That said, I believe that there still be some sort of “niche” where we can come into play- Intrinsic motivation. I had been reading other people’s blogs, of course yours on top of my interests, but never started blogging myself until the end of last year. During that time, it was like I was waiting for the moment for my blogging motive to fully ripen, and the time CAME! In other words, that amount of time was necessary for me to start a new routine while testing my interest, resolution, and commitment. Many bloggers who are somewhat interested in L2 writing will go through this kind of process. It takes time, but the moment will come sooner or later to those who cannot help brushing up their English ability. As an attempt to facilitate those moments to happen to English language learning bloggers, what we can do is just letting them know what we’re doing, what we’re enjoying, and what we’re struggling with.
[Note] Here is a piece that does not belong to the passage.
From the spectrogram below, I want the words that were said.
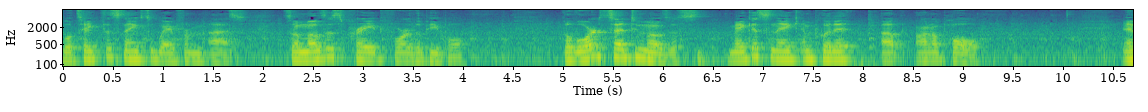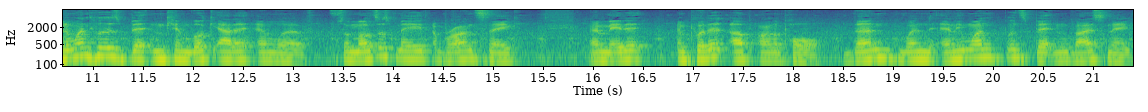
will take the snakes away from us. So Moses prayed for the people. The Lord said to Moses, Make a snake and put it up on a pole. Anyone who is bitten can look at it and live. So Moses made a bronze snake and made it and put it up on a pole. Then, when anyone was bitten by a snake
Don’t you think that it’s interesting to overhear conversations of people on train or colleagues in office? We can enjoy listening to what they’re talking as a total “observer” without any responsibility. But as the conversation gets exciting, we’ll more or less be inclined to join the talk and express your thoughts to them. That’s what could happen on this blogosphere as well. Am I being too optimistic?

I really adore your rendition on language, quote “we're learning the best instrument ever — called 'language'. English makes it possible that we exchange our thoughts, ideas, opinions, etc. with billions of people all over the world, but it's only possible when it's said or written.” I can’t agree more, my dear friend. Yes, we both love Heavy Rock and Heavy Metal, which gave us the initial drive to learn English intrinsically. In the course of English language learning, we’ve experienced the countless joy of being connected to the English speaking people all over the world, these days specifically, on the cyberspace. What connected us a few months ago was also THE cyberspace, right?! It’s absolutely possible to foster this kind of English language learner relationship, and we’ve been verifying this seemingly implausible hypothesis! I hope other English language learners who have access to the cyberspace will establish healthy and inspiring English language learner relationships. Exchanging "LETTER" between us is one way to spread a facilitative atmosphere to write in English, and I truly hope so. OK, that’s what I’ve got for you today. Keep learning and make your English good. So will I.


Let's keep listening to our beloved Bon!
[広告] VPS



プロフィール

Aya

Author:Aya
English learner

検索フォーム

Designed by

Ad

上記広告は1ヶ月以上更新のないブログに表示されています。新しい記事を書くことで広告を消せます。